Striking French firefighters start fires, occupy train station during protest (VIDEO)

Striking French firefighters start fires, occupy train station during protest (VIDEO)
Over 500 French firefighters set off fireworks and burned tires before storming and occupying a railway station in Lille in the latest in a series of escalating protests against the local council’s budget cuts.

Staff in full uniform gathered outside the fire station of the northern city at 10:30 a.m. Thursday morning, and launched a firework into the sky from a model fire truck to start off their procession. As they marched through the center of town holding union flags, more and more people joined the march.

Arriving outside the train station, the firemen then formed a cordon, while several started piling on tires, and setting them ablaze, to create an acrid smoke that enveloped the entire neighborhood. Local police, warned in advance about the demonstration, cordoned off the protesters.

But then something unexpected happened. On the command of one of the protesters, hundreds of firemen suddenly rushed up the stairs of the train station, before invading the terminal building itself. Streaming through it, they accessed the tracks, and lay down on them.

For 20 minutes all train traffic was disrupted, before, as abruptly as before, the firemen, some of whom were wearing masks, got up and ran off. No arrests were reported by the local media.

The demonstrators then announced that the next protest will happen on December 3, and have called for other government services to join.

The grievance between the emergency service and politicians began when a center-right bloc was elected to preside over the Nord department – which comprises more than 2.5 million people – in April, which promised to enact cuts.

But the negotiations with the firefighters, who became a worldwide internet sensation last year for recording a raunchy, semi-naked lip-synch cover of a pop song, took a turn for the worse in September, when the council leader accused them of being “a Mexican army” – a French idiom signifying an organization that has more bureaucrats than it has people doing its intended job.

“Firefighters are expected to work 95 24-hour shifts a year. In our district they work 84, plus sick leave. It’s a Mexican army.

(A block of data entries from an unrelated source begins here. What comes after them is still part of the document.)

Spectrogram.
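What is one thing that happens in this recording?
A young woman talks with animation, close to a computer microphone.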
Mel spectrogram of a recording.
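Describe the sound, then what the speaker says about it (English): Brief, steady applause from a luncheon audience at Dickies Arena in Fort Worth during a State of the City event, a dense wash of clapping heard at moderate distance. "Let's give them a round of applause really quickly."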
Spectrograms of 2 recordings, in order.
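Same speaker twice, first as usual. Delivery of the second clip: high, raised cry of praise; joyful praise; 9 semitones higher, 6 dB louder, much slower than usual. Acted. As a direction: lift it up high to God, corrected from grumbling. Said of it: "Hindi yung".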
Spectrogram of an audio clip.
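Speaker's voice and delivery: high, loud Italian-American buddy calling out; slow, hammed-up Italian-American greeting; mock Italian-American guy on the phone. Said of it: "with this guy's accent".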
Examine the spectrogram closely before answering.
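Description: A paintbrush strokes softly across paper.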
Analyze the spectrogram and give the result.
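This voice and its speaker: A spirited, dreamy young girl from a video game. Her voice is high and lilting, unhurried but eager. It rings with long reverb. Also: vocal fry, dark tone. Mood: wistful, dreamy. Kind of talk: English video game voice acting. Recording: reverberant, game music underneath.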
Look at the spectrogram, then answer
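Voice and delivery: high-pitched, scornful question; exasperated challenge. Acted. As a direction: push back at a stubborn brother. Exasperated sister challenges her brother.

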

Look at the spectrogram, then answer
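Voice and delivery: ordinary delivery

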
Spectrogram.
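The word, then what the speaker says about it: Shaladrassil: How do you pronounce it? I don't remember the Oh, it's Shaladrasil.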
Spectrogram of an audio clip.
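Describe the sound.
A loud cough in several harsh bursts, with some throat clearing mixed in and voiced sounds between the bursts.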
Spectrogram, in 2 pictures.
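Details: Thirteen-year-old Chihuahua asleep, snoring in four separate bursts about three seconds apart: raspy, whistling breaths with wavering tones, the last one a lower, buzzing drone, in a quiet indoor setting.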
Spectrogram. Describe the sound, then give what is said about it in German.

There are already more firefighters than fires, and soon there will be more managers than fires,” said Jean René Lecerf, the Republican head of the council.

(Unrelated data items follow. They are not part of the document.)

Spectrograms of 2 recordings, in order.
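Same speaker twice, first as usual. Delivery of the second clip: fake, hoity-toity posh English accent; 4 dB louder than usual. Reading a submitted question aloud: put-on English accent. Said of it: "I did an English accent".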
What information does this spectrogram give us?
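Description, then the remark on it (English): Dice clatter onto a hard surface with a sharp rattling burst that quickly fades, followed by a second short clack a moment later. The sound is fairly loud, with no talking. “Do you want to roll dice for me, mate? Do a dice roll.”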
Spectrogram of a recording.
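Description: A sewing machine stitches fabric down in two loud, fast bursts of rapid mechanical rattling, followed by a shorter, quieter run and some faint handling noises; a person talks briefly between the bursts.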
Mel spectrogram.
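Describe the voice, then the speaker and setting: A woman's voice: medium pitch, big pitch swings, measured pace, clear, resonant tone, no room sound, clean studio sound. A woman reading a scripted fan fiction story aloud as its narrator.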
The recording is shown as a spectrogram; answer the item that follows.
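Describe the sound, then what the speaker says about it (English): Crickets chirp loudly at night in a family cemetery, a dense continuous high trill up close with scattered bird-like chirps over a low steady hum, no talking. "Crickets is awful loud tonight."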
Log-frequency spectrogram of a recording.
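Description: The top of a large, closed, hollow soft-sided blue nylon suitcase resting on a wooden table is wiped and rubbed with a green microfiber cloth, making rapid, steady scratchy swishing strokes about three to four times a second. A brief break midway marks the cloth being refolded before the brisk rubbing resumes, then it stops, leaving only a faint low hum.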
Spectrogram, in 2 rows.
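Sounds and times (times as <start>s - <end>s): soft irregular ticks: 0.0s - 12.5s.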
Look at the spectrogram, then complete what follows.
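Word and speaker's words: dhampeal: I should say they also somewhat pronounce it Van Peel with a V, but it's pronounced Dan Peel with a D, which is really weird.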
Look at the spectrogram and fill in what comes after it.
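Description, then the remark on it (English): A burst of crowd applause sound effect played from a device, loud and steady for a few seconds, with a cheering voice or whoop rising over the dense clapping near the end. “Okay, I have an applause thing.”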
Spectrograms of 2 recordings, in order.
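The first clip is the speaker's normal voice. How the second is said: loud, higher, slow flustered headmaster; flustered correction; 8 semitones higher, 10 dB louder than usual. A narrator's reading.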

Picking up on the insult, 900 firefighters turned up to a rally in September wearing sombreros and stick-on moustaches, as they marched to the sound of a mariachi band.

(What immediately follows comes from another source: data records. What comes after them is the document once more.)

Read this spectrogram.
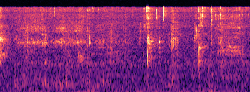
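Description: A puffed shell cracks as a finger pokes through it.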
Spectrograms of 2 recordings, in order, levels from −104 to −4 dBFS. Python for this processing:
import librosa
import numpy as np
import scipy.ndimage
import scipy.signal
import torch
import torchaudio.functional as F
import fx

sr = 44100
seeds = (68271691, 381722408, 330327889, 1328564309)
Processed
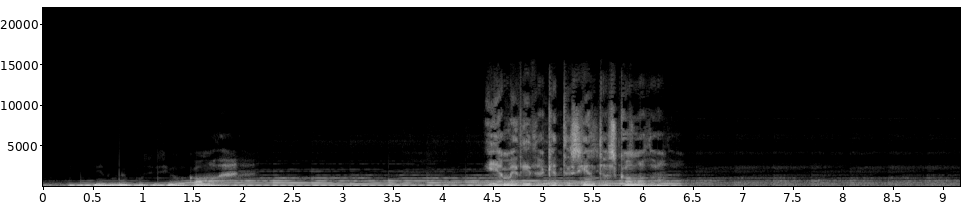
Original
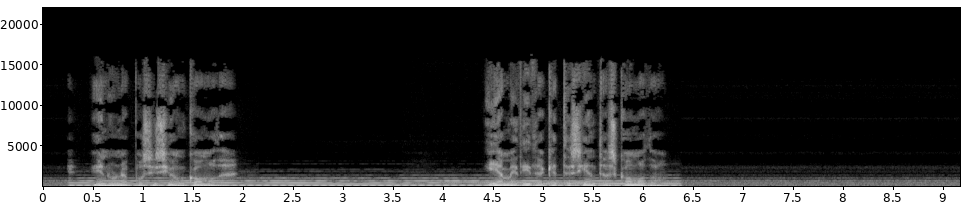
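

p1 = fx.filter_sweep_lowpass(x, sr, from_hz=170.0, to_hz=6200.0, start_s=1.23, end_s=2.21, q=1.5)
p2 = fx.tremolo_shape(p1, sr, shape='saw_down', hz=2.6, depth_pct=55)
p3 = p2 + fx.echo_single(p2, sr, ms=185, db=-21.5, dry=0)
y = fx.notch_cascade(p3, sr, direction='rising', hz=0.69)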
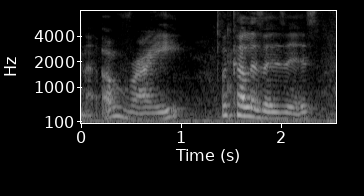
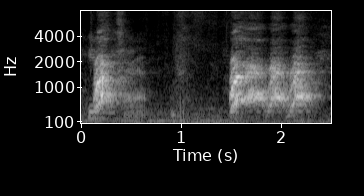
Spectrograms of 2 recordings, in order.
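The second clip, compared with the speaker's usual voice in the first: exasperated; 12 dB louder, much slower than usual. Real, not acted. Annoyed at the noisy child.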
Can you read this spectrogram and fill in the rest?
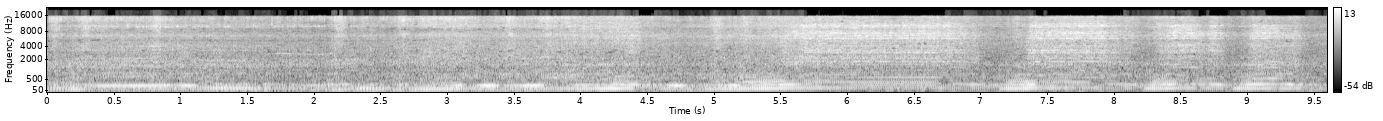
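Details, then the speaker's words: TVS XL100 BS6 after new head/camshaft set and ECM replacement, fault cleared, earlier complaint of starting but no pickup: a small engine revs cleanly up and down with no misses. Normal running and revving, pickup better than before. "சூப்பராக இருக்குது வண்டி பார்த்தீங்கன்னா."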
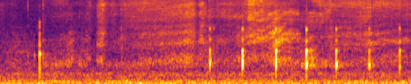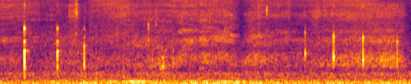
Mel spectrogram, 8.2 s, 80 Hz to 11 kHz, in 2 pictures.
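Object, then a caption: Glossy paper book page. Long nails scratch and trace across a glossy page of a paper photo book, then a palm rubs the paper. About 13 short, sharp ticks stand out over a quiet, steady low rumble and soft papery hiss.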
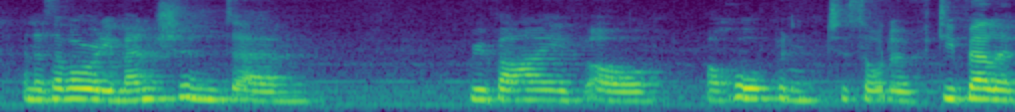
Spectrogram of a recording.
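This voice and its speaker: A woman speaks at a moderate pace with fairly even intonation. Light background noise and audible room echo are present. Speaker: council presenter. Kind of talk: conference presentation. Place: hall. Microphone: camera far.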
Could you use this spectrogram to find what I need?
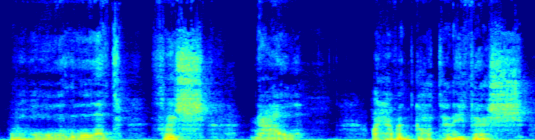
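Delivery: rough, strange dragon-language voice; Dragonese. A narrator's reading. Hiccup answers Toothless's demand in Dragonese. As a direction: answer as if speaking dragon tongue. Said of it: "said Hiccup in Dragonese".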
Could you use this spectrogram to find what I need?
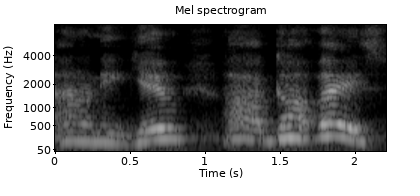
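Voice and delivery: put-on Australian accent. Retelling how a man ditches his wife, in an Australian accent. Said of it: "Pardon my Australian accent".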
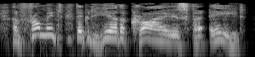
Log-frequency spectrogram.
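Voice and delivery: usual speaking voice

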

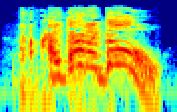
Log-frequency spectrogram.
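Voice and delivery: very high parrot voice; anxious to go. A narrator's reading. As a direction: break off in a high-pitched bird voice. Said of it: "anxious to go".

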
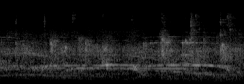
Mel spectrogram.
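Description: Audience at a London poetry slam show applauding a performer, a soft, fairly distant wash of clapping with a few brighter cheers or whoops rising above it, steady for a couple of seconds.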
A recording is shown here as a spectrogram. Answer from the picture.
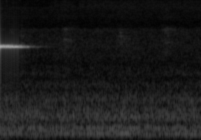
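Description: Near silence. A faint, thin high-pitched whine fades out within the first moment.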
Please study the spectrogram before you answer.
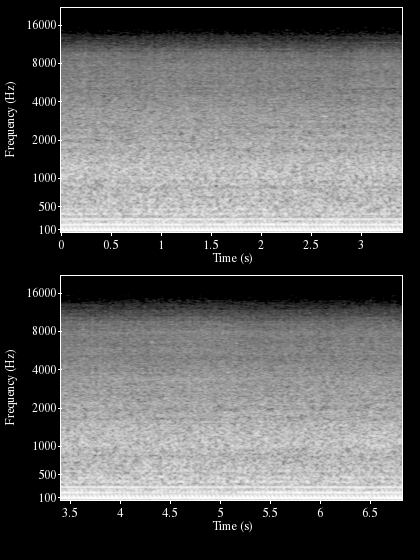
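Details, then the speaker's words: Nearly new Yard Works self-propelled push mower, wrongly claimed seized: even, steady single-cylinder drone at constant speed, no knocking or rattling; normal running. "so there you have it guys um I had to adjust the cable here for the self-propelled system once I did that and the self-propel worked perfectly"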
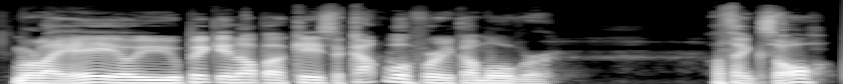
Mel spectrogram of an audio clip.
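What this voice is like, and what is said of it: Put-on Upper Midwest Canadian-sounding accent. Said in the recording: “Not with that accent ... Feels a little more Canadian.”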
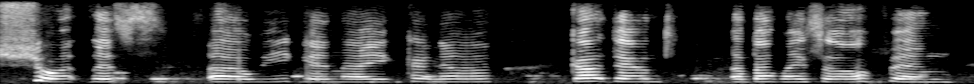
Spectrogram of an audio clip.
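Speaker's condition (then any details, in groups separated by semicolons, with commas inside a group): Cerebral palsy; since birth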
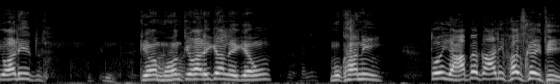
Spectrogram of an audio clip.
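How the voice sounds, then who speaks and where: The man's pitch is extremely high, with ordinary variation. The sound is dry and close, with no echo. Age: 50s. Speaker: farmer. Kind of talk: street interview.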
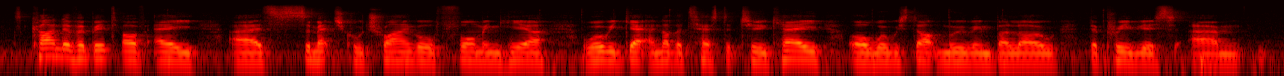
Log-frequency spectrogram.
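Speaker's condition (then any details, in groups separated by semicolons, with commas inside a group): No condition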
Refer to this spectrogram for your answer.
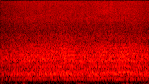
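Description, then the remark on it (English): A steady, dense buzzing of many bees swarming as they gather nectar from the white flowers of leatherwood trees, a continuous droning hum with no pauses and no voices. “Bees create a unique tasting honey when they gather nectar from the white flowers of the leatherwood.”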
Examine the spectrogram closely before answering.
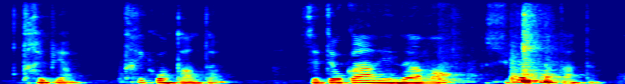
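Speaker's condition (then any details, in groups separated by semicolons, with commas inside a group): Multiple sclerosis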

But the lighthearted approach had no effect, and now more hardline tactics have been deployed.